### [WORK INSTRUCTION]
Quote the entries in full, character for character, without their images.

═══ RECORDS SHOWN

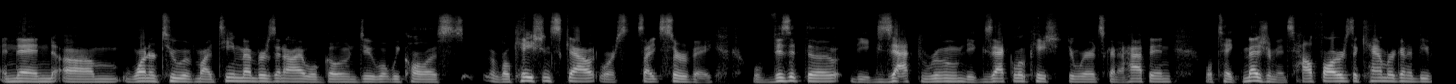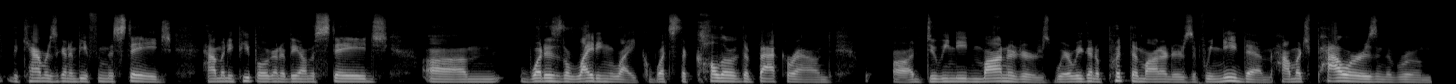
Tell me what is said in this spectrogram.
and then um, one or two of my team members and I will go and do what we call a, a location scout or site survey. We'll visit the the exact room, the exact location where it's going to happen. We'll take measurements. How far is the camera going to be? The camera is going to be from the stage. How many people are going to be on the stage? Um, what is the lighting like? What's the color of the background? Uh, do we need monitors? Where are we going to put the monitors if we need them? How much power is in the room?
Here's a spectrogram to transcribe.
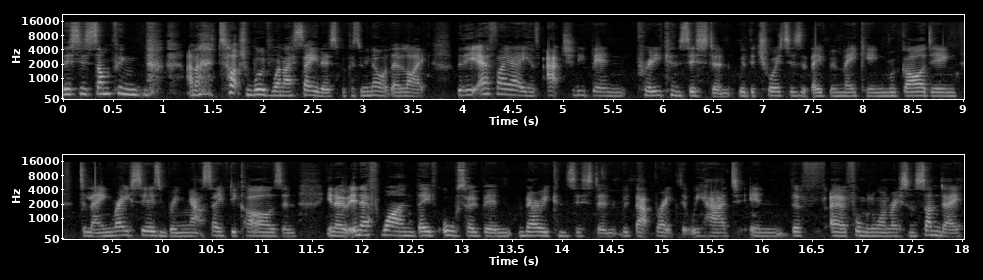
this is something, and I touch wood when I say this because we know what they're like, but the FIA have actually been pretty consistent with the choices that they've been making regarding delaying races and bringing out safety cars. And, you know, in F1, they've also been very consistent with that break that we had in the uh, Formula One race on Sunday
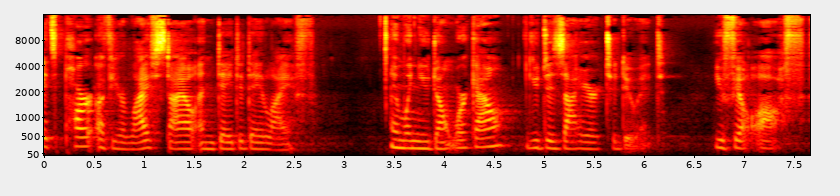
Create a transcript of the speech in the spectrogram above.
It's part of your lifestyle and day to day life. And when you don't work out, you desire to do it. You feel off,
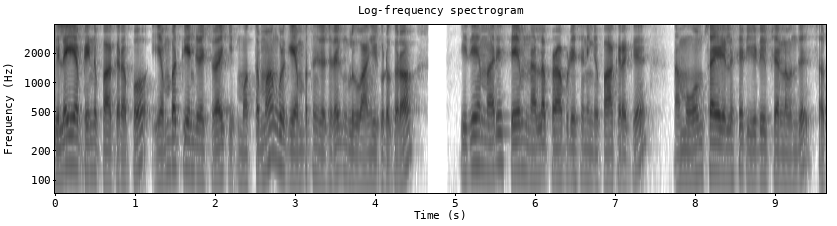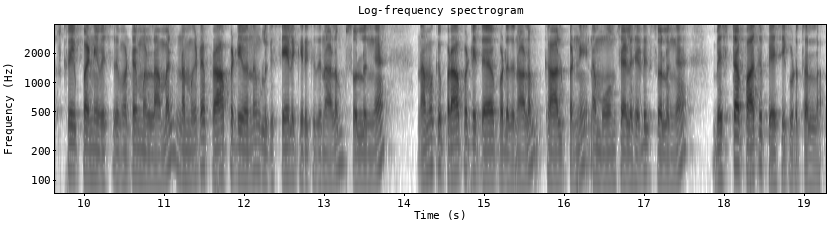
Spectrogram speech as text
விலை அப்படின்னு பார்க்குறப்போ எண்பத்தி அஞ்சு லட்ச ரூபாய்க்கு மொத்தமாக உங்களுக்கு எண்பத்தஞ்சு லட்ச ரூபாய்க்கு உங்களுக்கு வாங்கி கொடுக்குறோம். இதே மாதிரி சேம் நல்ல ப்ராப்பர்ட்டிஸை நீங்கள் பார்க்குறக்கு நம்ம Om Sai real estate YouTube சேனலை வந்து சப்ஸ்கிரைப் பண்ணி வச்சது மட்டும் இல்லாமல் நம்மக்கிட்ட ப்ராப்பர்ட்டி வந்து உங்களுக்கு சேலுக்கு இருக்குதுனாலும் சொல்லுங்கள் நமக்கு ப்ராப்பர்ட்டி தேவைப்படுதுனாலும் கால் பண்ணி நம்ம ஓம் சாய் ரியல் எஸ்டேட்டுக்கு சொல்லுங்கள் பெஸ்ட்டாக பார்த்து பேசி கொடுத்துடலாம்.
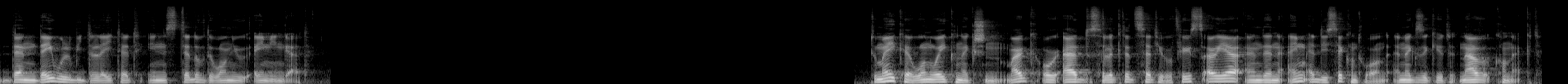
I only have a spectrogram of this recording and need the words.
then they will be deleted instead of the one you're aiming at. To make a one-way connection, mark or add selected set your first area and then aim at the second one and execute nav connect.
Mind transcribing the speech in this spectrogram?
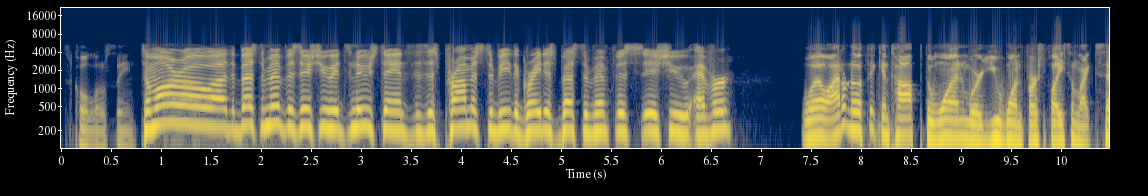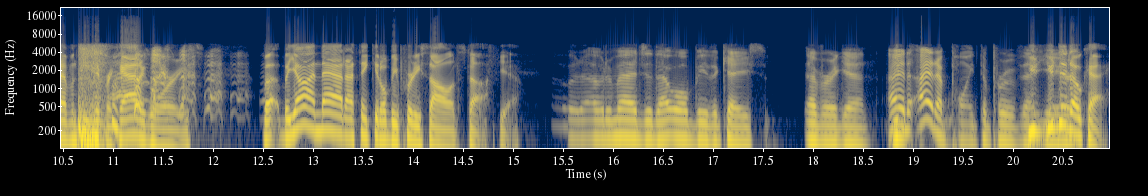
it's a cool little scene. Tomorrow, uh, the Best of Memphis issue hits newsstands. Does this promise to be the greatest Best of Memphis issue ever? Well, I don't know if it can top the one where you won first place in like 17 different categories. But beyond that, I think it'll be pretty solid stuff. Yeah. I would, I would imagine that won't be the case ever again. I had, I had a point to prove that You, you did okay.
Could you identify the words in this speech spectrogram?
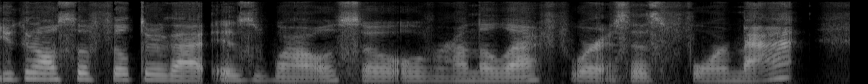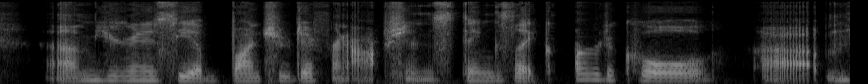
you can also filter that as well. So over on the left where it says format, um, you're going to see a bunch of different options, things like article, um,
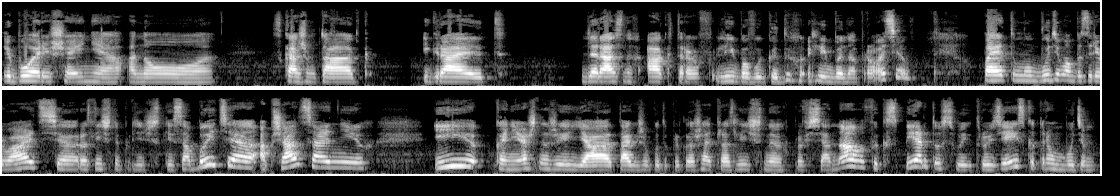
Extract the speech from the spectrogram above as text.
Любое решение, оно, скажем так, играет для разных акторов либо выгоду, либо напротив. Поэтому будем обозревать различные политические события, общаться о них и, конечно же, я также буду приглашать различных профессионалов, экспертов, своих друзей, с которыми будем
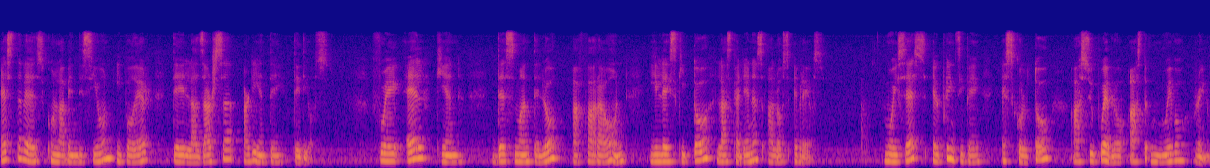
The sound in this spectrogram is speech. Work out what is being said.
esta vez con la bendición y poder de la zarza ardiente de Dios. Fue él quien desmanteló a Faraón y les quitó las cadenas a los hebreos. Moisés, el príncipe, escoltó a su pueblo hasta un nuevo reino.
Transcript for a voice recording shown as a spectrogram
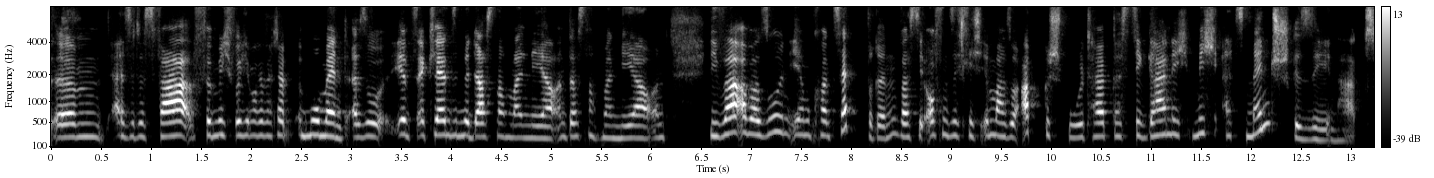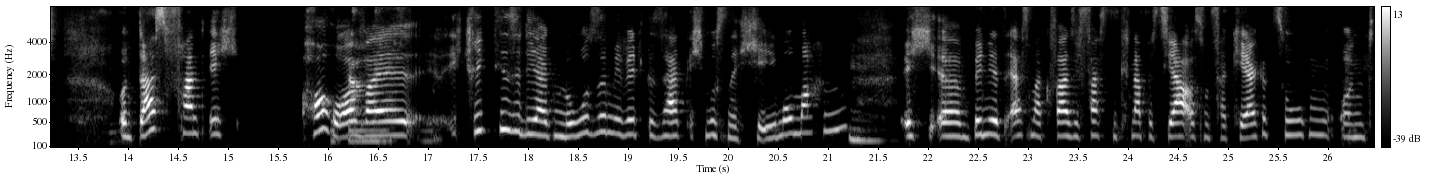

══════

### [OUTPUT]
Tell me what is said in this spectrogram.
and then um, one or two of my team members and I will go and do what we call a, a location scout or site survey. We'll visit the the exact room, the exact location where it's going to happen. We'll take measurements. How far is the camera going to be? The camera is going to be from the stage. How many people are going to be on the stage? Um, what is the lighting like? What's the color of the background? Uh, do we need monitors? Where are we going to put the monitors if we need them? How much power is in the room?
Here's a spectrogram to transcribe.
this is something, and I touch wood when I say this because we know what they're like, but the FIA have actually been pretty consistent with the choices that they've been making regarding delaying races and bringing out safety cars. And, you know, in F1, they've also been very consistent with that break that we had in the uh, Formula One race on Sunday
Create a transcript of the speech in the spectrogram above.
It's part of your lifestyle and day to day life. And when you don't work out, you desire to do it. You feel off,
Spectrogram speech as text
விலை அப்படின்னு பார்க்குறப்போ எண்பத்தி அஞ்சு லட்ச ரூபாய்க்கு மொத்தமாக உங்களுக்கு எண்பத்தஞ்சு லட்ச ரூபாய்க்கு உங்களுக்கு வாங்கி கொடுக்குறோம். இதே மாதிரி சேம் நல்ல ப்ராப்பர்ட்டிஸை நீங்கள் பார்க்குறக்கு நம்ம Om Sai real estate YouTube சேனலை வந்து சப்ஸ்கிரைப் பண்ணி வச்சது மட்டும் இல்லாமல் நம்மக்கிட்ட ப்ராப்பர்ட்டி வந்து உங்களுக்கு சேலுக்கு இருக்குதுனாலும் சொல்லுங்கள் நமக்கு ப்ராப்பர்ட்டி தேவைப்படுதுனாலும் கால் பண்ணி நம்ம ஓம் சாய் ரியல் எஸ்டேட்டுக்கு சொல்லுங்கள் பெஸ்ட்டாக பார்த்து பேசி கொடுத்துடலாம்.
I only have a spectrogram of this recording and need the words.
then they will be deleted instead of the one you're aiming at. To make a one-way connection, mark or add selected set your first area and then aim at the second one and execute nav connect.
Mind transcribing the speech in this spectrogram?
it's a cool little scene. Tomorrow, uh, the Best of Memphis issue hits newsstands. Does this promise to be the greatest Best of Memphis issue ever? Well, I don't know if it can top the one where you won first place in like 17 different categories. But beyond that, I think it'll be pretty solid stuff. Yeah. I would, I would imagine that won't be the case ever again. I had, I had a point to prove that You, you did okay.
Could you identify the words in this speech spectrogram?
you can also filter that as well. So over on the left where it says format, um, you're going to see a bunch of different options, things like article, um,
Extract the speech from the spectrogram above as text.
Любое решение, оно, скажем так, играет для разных акторов либо выгоду, либо напротив. Поэтому будем обозревать различные политические события, общаться о них и, конечно же, я также буду приглашать различных профессионалов, экспертов, своих друзей, с которыми будем
The sound in this spectrogram is speech. Work out what is being said.
esta vez con la bendición y poder de la zarza ardiente de Dios. Fue él quien desmanteló a Faraón y les quitó las cadenas a los hebreos. Moisés, el príncipe, escoltó a su pueblo hasta un nuevo reino.
Transcript for a voice recording shown as a spectrogram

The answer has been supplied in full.